The COP26 – the UN climate change conference – has started a global movement around climate change and actions against it. While shipping and ferry operations are essential partsof global supply chains and travelling, they are also a growing contributor of carbon emissions. The share of carbon emissions from shipping out of total carbon emissions from human activities is close to 3%.
With ETS, the EU will be the first governmental organisation to introduce an incentive for shipping companies to accelerate the move to sustainable operations, creating an incentive for the industry to increase investments in new technologies and shifting to new fuels to reduce its environmental impact.
Impact on customers
Shipping companies need to purchase emission allowances from the EU while also investing in alternative fuels and new technologies. ETS will have a significant impact on the cost base for the industry and the increased cost will need to be absorbed by the market.
With shipping in ETS starting next year, Stena Line will introduce a surcharge towards all customers in January 2024. This surcharge will be specified towards customers for best transparency. As the launch of ETS approaches, more details will become available from the EU and Stena Line will gradually inform customers regarding the anticipated effects.
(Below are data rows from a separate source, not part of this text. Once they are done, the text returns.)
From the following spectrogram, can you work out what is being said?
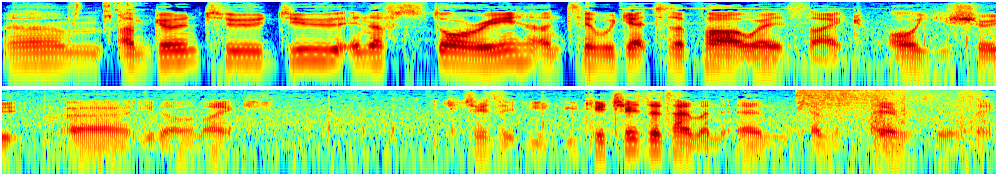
Um, I'm going to do enough story until we get to the part where it's like, oh, you should, uh, you know, like, you can change the, you, you can change the time and, and everything.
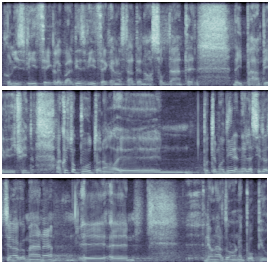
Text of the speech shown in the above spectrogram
con gli svizzeri, con le guardie svizzere che erano state no, soldate dai papi e via dicendo. A questo punto no, eh, potremmo dire nella situazione romana eh, eh, Leonardo non ne può più.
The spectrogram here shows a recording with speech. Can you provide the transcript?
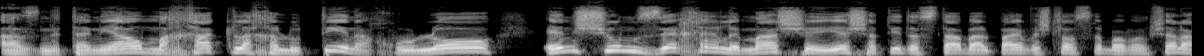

Stena Line’s shift to sustainable shipping
Stena Line is committed to a shift towards new fuels for the fleet, as well as taking action to reduce the environmental impact in ports and other parts of the business. The first step in decarbonizing the Stena Line vessel fleet will rely on improved energy efficiency measures and biodiesel. This will continue together with the uptake of sustainable methanol for converted vessels. The long-term perspective will be governed by battery electrification with a share of cost-competitive sustainable liquid fuel at routes more challenging to electrify.
Introducing a degree of biobased fuel from sustainable sources is the most viable action to achieve a positive impact on emissions in the short term. Stena Line is working closely with Stena Teknik and Stena Oil to secure that these fuels are compatible with the fleet of vessels, aligned with regulatory requirements as well ensuring future supply of viable sustainable fuel.
In 2022, Stena Line entered a partnership with Liquid Wind for the development of new supply chains for a carbon neutral methanol fuel. Stena Line is confident that also battery electric propulsion will play an important role in the future and discussions are ongoing with authorities and other stakeholders around the development of the necessary infrastructure for electric charging. The co-operation with Stena Teknik will also help to keep track of state of the art of battery development.
A new generation of modern Stena Line E-Flexer ro-pax ferries meeting the demands from both freight customers and passengers is gradually being launched into the fleet, introducing a range of new design features and innovations that has a significant positive impact on fuel consumption and emissions.
Stena Line is also moving to shore power supplied with carbon neutral electricity to reduce fuel consumption and emissions while in ports, with positive effects both for carbon emissions and the local environment.
A closer look at the emissions trading program
ETS is a cap and trade scheme where a limit (the cap) is placed on the amount of specific pollutant emissions and obliges us as a company to hold an allowance for each ton of CO2 or other carbon equivalent gases we emit. The money from the sales of allowances will be used for EU’s green fund.
The ETS will in the start phase cover CO2 and eventually incorporate also nitrous oxides, soot and methane emissions – these will be included in the ETS scope using a certain calculation method.
There will be no set price list for these emission allowances – instead, the price will be defined by supply and demand on the market. As the supply side of these emission allowances will gradually be reduced to support the 2050 goal of net zero emissions, emission allowances will be increasingly costly, putting an even higher pressure on shipping companies to accelerate efforts to reduce their environmental footprint.
As for the scope of ETS, the new legislation will include 100% of emissions for voyages within the EU, 50% of the emissions from voyages starting or ending outside of the EU, and all emissions that occur when ships are at berth in EU ports.
The UK has notified that they will eventually introduce a similar system which would have an impact both on UK domestic routes and UK-EU routes.
To allow for a smooth transition to ETS, shipping companies will during an initial phase-in period purchase allowances for a portion of their total emissions, 40% in 2024, 70% in 2025 and eventually reaching 100% in 2026.
More details on the EU ETS can be found on the EU Commission website.